In general, many works define a function *f* (x) which expresses how to measure the network performance using metrics such as delay, latency, packet loss, link throughput and so on. Next, *f*(x) is minimized over variable *x* by applying one or more derivatives and defining the inequality of the form g_{i}(x) ≤ α and/or equality of the form h_{i}(x) = ω as*constraints,* where g_{i} is a convex function and h_{i} is an affine function (i.e. one that consists of a linear transformation then a translation). As a result, an optimal routing algorithm controls the traffic and load balancing according to constraints of the minimum global value. The formula (4) could be a generic optimal function defined to choose the best route r_{i}(one with minimal load among neighbors of node k expressed by N_{k}) in terms of network load (expressed using constraints over the total mean and variance flow over the network).
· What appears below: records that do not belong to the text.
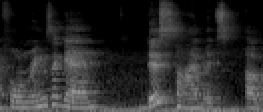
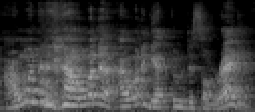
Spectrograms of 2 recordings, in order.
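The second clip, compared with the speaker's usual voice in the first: laughing, louder "I wanna" while exasperated; laughing exasperation; 4 semitones higher, 7 dB louder, faster than usual. Retold or imitated. Stylist laughing about wanting the ordeal over, exasperated laugh. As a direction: laugh through the impatience. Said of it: "I also was like".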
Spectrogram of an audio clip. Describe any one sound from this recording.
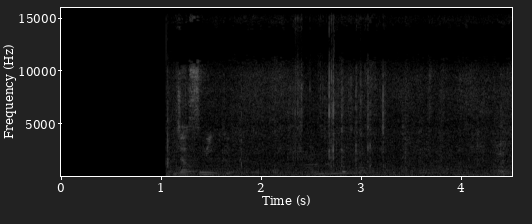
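A plastic package crinkles as it is handled.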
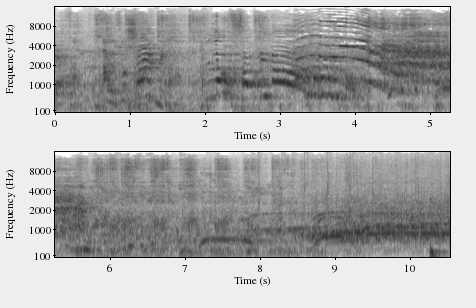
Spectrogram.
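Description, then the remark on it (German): A crowd claps steadily throughout, with cheering mixed in, while performers live on a stage imitate horse whinnies and neighing with rising and falling calls, fairly loud over the continuous applause. “Völlig zu Recht Applaus.”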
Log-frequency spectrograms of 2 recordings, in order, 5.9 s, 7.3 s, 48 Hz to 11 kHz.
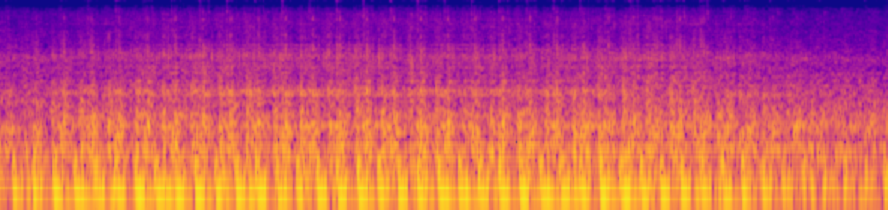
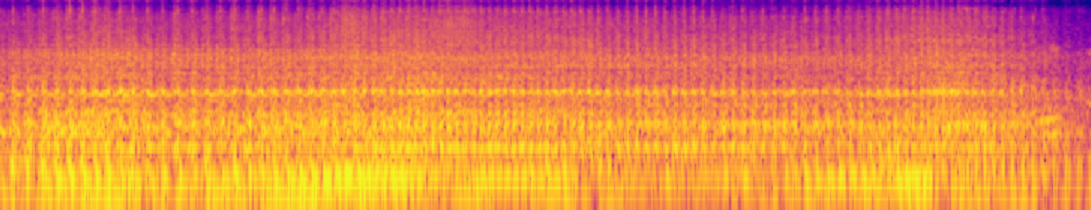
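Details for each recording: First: Royal Enfield Classic 350 after head repair for a tik-tik top-end noise: starts on half a kick and idles with a steady single-cylinder thump, no ticking. Normal idle, noise gone. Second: Royal Enfield Classic 350 (Bullet Standard) single at idle: thumping beat with a rapid, sharp tik-tik riding each beat from the cylinder head, worn valve guides and valves in the head.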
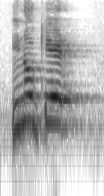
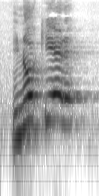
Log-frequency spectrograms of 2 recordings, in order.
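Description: Both takes have the same delivery.

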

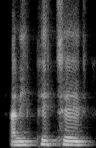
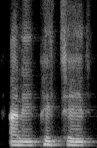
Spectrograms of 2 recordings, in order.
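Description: The two takes are said the same way.

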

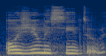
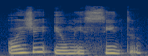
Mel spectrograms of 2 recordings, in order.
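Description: First: "Hoje eu me sinto" with "Hoje eu" run into one; vowels blended. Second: "Hoje eu me sinto" slowly, word by word; words cut apart. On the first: Teacher showing how it is sung, "Hoje eu me sinto" blended together. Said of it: "blend that perfectly". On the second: Teacher showing the weird unblended way, "Hoje eu me sinto" slowly cut apart. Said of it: "kind of cut the words apart like that". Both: Shown as a demonstration.

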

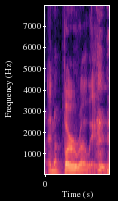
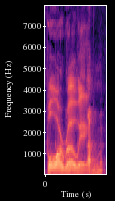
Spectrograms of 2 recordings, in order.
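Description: First: Burrowing with bur vowel like burr, slow; pron contrast. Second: Borrowing with open bor vowel, slow; pron contrast. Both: Shown as a demonstration. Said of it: "No, they don't".

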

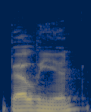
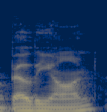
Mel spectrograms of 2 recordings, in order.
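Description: First: "[name]" ending in an unstressed "-yun"; first pronunciation. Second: "[name]" ending in a full "-on"; alternative pronunciation. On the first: Podcast host introduces the artist, trying "[name]" as BELL-ee-un. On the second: Podcast host unsure of the name, trying "[name]" as bell-ee-AHN. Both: Shown as a demonstration. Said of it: "I don't know how to say it".

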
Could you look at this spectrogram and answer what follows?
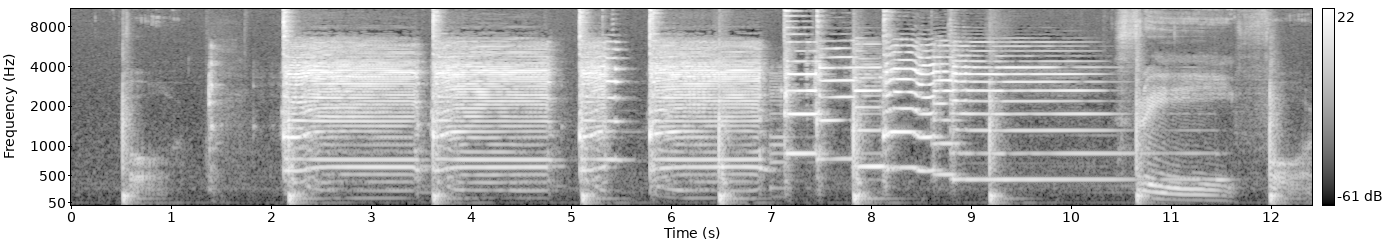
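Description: Electric guitar playing a lick, a bend and release followed by a triplet: clean-to-driven plucked notes in short bursts, then a quick run of descending sustained notes ending in a brighter chord, loud and close with no talk.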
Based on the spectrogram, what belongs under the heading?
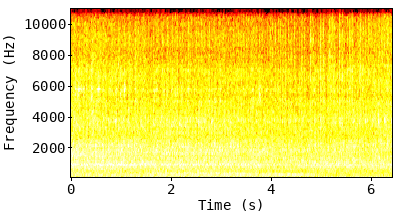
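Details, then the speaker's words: Freightliner cabover with a Detroit diesel at idle, decent oil pressure: a steady low rumble with a faint rhythmic knock about four times a second. Possibly a rod or main bearing, injector knock, or the air compressor; absent in later starts. "Definitely knocking. I don't know if it was an injector knock or what."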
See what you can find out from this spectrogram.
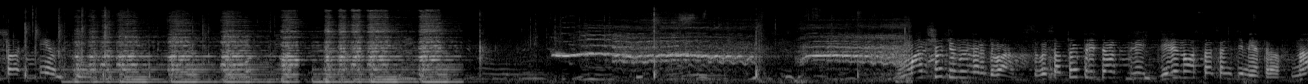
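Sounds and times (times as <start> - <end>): horse neighing: 5.6 - 9.2.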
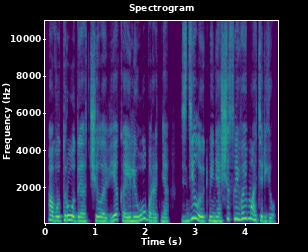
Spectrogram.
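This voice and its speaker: A woman voicing a defiant, sharp-tongued young wife who argues with sarcasm and passion. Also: medium pitch, fairly quick, no room sound, clean studio sound, lightly acted. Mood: indignant. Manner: indignant, sarcastic, impassioned.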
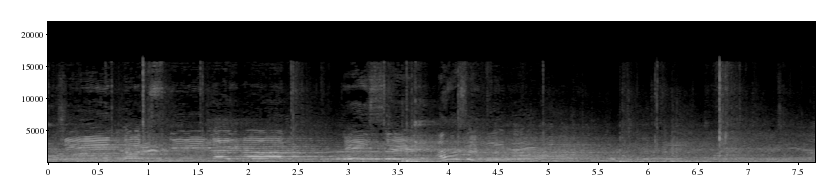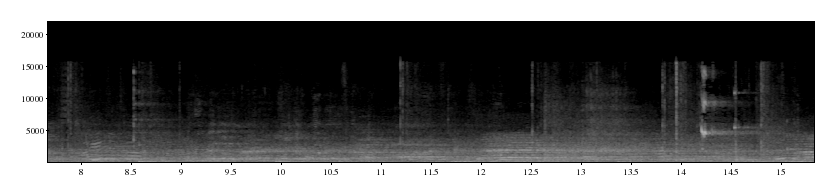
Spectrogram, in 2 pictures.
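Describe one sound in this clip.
Shuttlecocks are hit with rackets with sharp pops.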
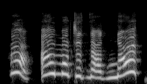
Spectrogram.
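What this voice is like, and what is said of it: Falsetto Elmo puppet voice. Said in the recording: “Elmo, you can only do it if you're male because it's in a falsetto”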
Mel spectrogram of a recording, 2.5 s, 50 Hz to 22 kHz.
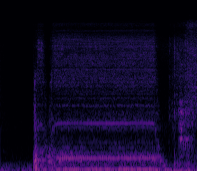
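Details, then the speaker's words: Kawasaki KRX1000 fuel pump powered directly by jumping its red/white 12 V feed wire for a fuel rail flow test: a steady, even electric whir at constant pitch for about a second and a half, then stops; running normally. "so we basically jumped that red and white wire which is the 12vt power to the fuel pump listen as we touch these together you can hear the fuel pump"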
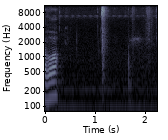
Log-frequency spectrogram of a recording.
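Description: A sharp click about a second in and a fainter click just after, from a meter test probe tapping the solder side of a CRT television's circuit board, over a steady low hum.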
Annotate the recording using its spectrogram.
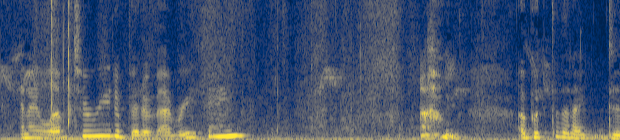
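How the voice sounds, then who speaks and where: A quiet woman's voice comes at a moderate pace with audible room echo. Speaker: book vlogger. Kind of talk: casual vlog chat. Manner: quiet, low volume.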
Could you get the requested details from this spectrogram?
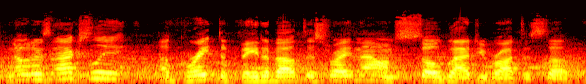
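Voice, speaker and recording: A man in a live comedy sketch, speaking deadpan and mock-serious like a showman. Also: sits high, fairly quick. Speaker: guest. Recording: noisy live stage with crowd.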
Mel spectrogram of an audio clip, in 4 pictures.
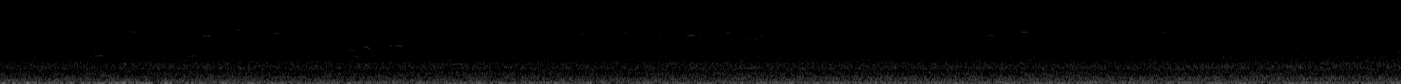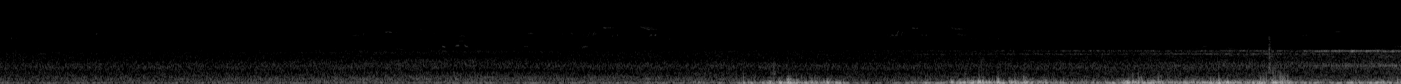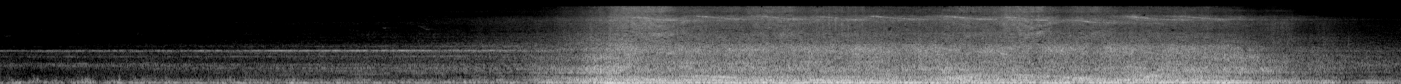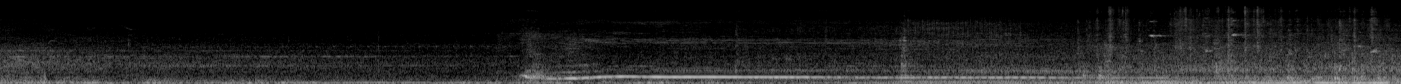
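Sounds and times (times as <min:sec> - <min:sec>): train passing at speed: 0:23.2 - 0:56.0
high ringing from rails: 0:26.2 - 0:47.0
motor whine: 0:41.5 - 0:54.0.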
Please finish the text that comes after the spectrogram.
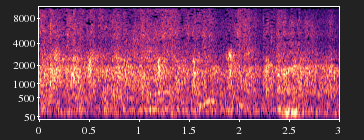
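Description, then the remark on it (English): A crowd applauds steadily, a dense wash of many hands clapping at once with no pauses, holding an even, fairly loud level for the full three seconds. “Round of applause.”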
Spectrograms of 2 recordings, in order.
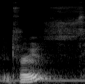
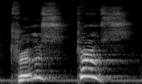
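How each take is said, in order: First: Tentative question. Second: Loud, very high panicked cry for truce; frantic calling out. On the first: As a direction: ask it cautiously, half hopeful. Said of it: "he inquired again". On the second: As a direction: yell it out to stop the sword. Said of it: "called the stranger". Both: A narrator's reading.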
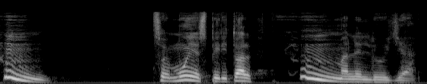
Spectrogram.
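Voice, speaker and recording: A man acting out a pompous, falsely pious male churchgoer, murmuring praises in a low, hummed, self-satisfied voice. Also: wildly swooping pitch, slow pace, warm tone, husky, no room sound, full character voice. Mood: smug piety.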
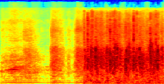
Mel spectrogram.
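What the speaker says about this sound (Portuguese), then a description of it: "você podia aplaudir Jesus por isso" A brief pause, then a burst of audience applause rising and continuing steadily, dense clapping from a crowd at a church sermon.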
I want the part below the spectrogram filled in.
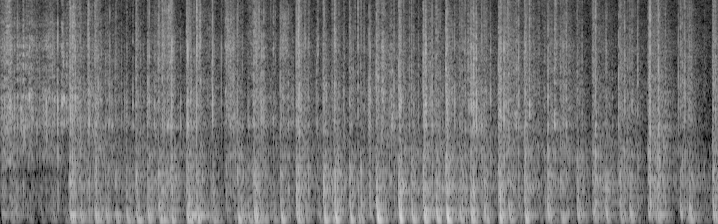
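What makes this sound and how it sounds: Long teal nails scratch and tap the skin of a large, hollow, inflated clear latex balloon printed with gold pineapples. A dense, rapid run of low, thumping scrapes and taps fills the clip, booming and rumbly with almost no high end. Each stroke dies away almost instantly.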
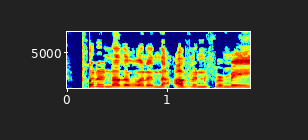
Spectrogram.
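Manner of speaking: contented talk while chewing. Retelling how a customer asked for more food, imitating a happy man chewing. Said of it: "smiling and chewing and being like".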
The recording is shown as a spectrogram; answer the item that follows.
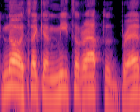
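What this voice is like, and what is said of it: Put-on Middle Eastern accent. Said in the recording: “giving her a Middle Eastern voice ... No, the first one was good.”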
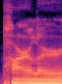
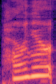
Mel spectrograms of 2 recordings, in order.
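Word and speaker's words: Parler: weaponized exactly exactly yes is it parlor or is it parlay I'm sorry it's ER I don't know if it's necessarily French like you can't imagine those folks using pronunciation well it's it's parlay is to speak so much yeah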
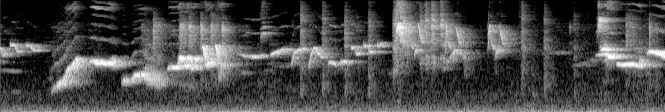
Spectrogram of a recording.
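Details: White-rumped shama song used as a lure to make birds sing: varied rich whistled phrases with rising and falling slurs, short buzzy notes and high chips, delivered in quick bursts with brief pauses.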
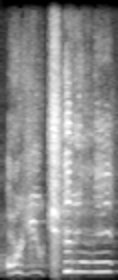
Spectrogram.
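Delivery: very high incredulous squeak; in awe. Retold or imitated. Townspeople shocked at Jesus' choice, high incredulous squeak. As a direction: squeal it in disbelief. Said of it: "people are in awe, like".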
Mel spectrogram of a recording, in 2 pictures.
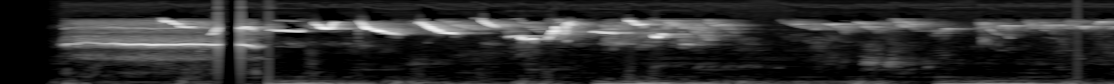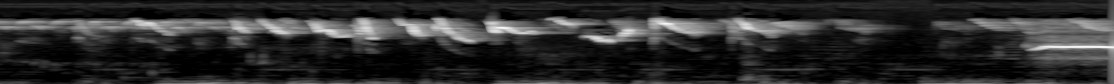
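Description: A white-eye sings a long, rapid, high twittering stream of varied chirps and trills. Soft low rhythmic thumps sound underneath.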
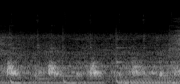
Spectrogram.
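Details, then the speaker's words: Rapid, regular whooshing pulses of normal fetal heart tones on Doppler, rate in the 130s, found by a certified nurse midwife after Leopold's maneuvers; 110–160 stated as the normal range. "that's another reassuring sign because it's very difficult to get a doppler sound wave off of a baby's butt so 130s excellent heartbeat and so i always tell moms like 110 to 160 is a normal range"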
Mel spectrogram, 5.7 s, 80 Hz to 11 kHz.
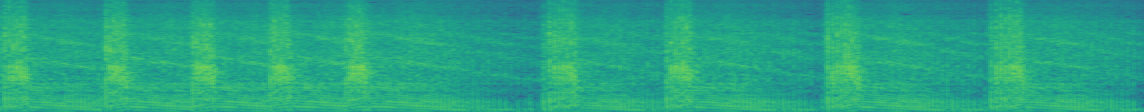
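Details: Honda EX5 single-cylinder engine rebuilt with 54 mm block, 102 mm crankshaft and Redleo 4-valve head, CJ Epo exhaust, DY90 frame: revs blip up and fall back repeatedly, rising cleanly with no knocks or rattles; healthy fresh build.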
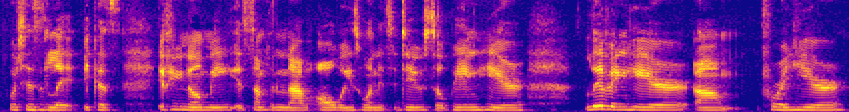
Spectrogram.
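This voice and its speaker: A young woman in her twenties talks straight to the camera from a small home office, chatty and candid. Her voice is bright and forward, at an ordinary pitch for a woman. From Pennsylvania, US. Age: 20s. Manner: chatty, candid, expressive hand gestures. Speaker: YouTuber. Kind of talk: casual vlog chat to camera.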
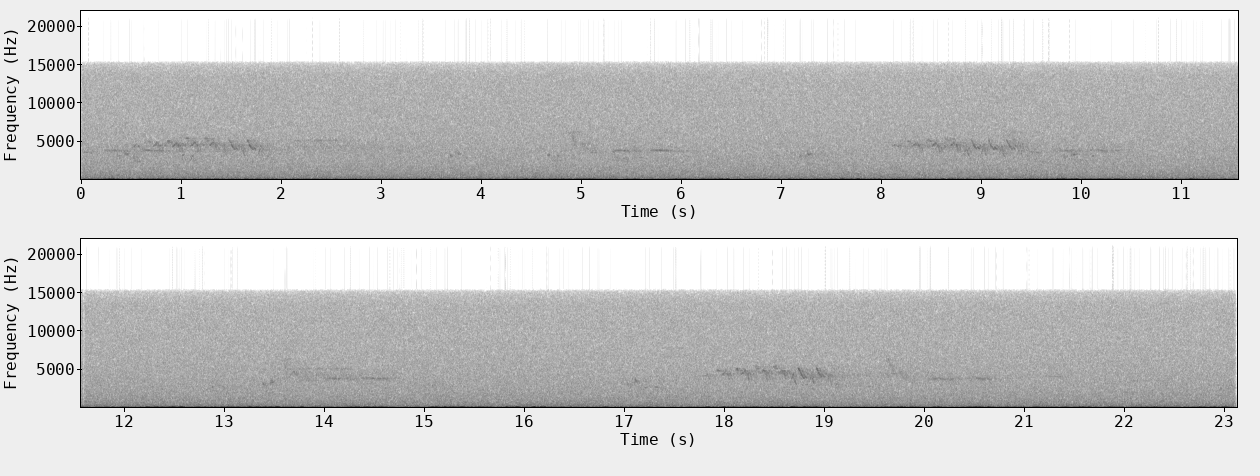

Although not strictly a routing protocol, acting between the link and network layers, the IETF multiprotocol label switching (MPLS) may be seen as one that falls into the optimal routing class. MPLS has emerged as a very promising traffic engineering tool used in the control of traffic within current broadband core networks.

The routing protocols, classified as Shortest Path Routing (SPF), are characterized as those where each network node k selects routes following a formula such as the one in (5): here node k chooses the neighbor that can route its message with the shortest metric between source (node k) and destination. The number of hops is the usually used metric, but others also may used in addition to the attribution of weight for each metric such delay, throughput and others. In this case, the shortest path is the route with lowest weight instead

to be the one with smallest number of hops. Consequently, we could classify SPF as an optimal routing when the network traffic is always stable, where, for example, the user's network maintains

and

σ^{2} ≤ ω.

However, this scenario is not a common one. Given that each node leads with estimated costs of link and does not worry whether its choices will unbalance the network traffic, SPF nodes tend to generate points of congestion on the network on a shortest path, along which most traffic is directed. Consequently, this class of algorithms is not an interesting one when dealing with highly dynamic network and disconnections. Dynamicity may turn the environment unstable with some nodes underutilized and others overloaded.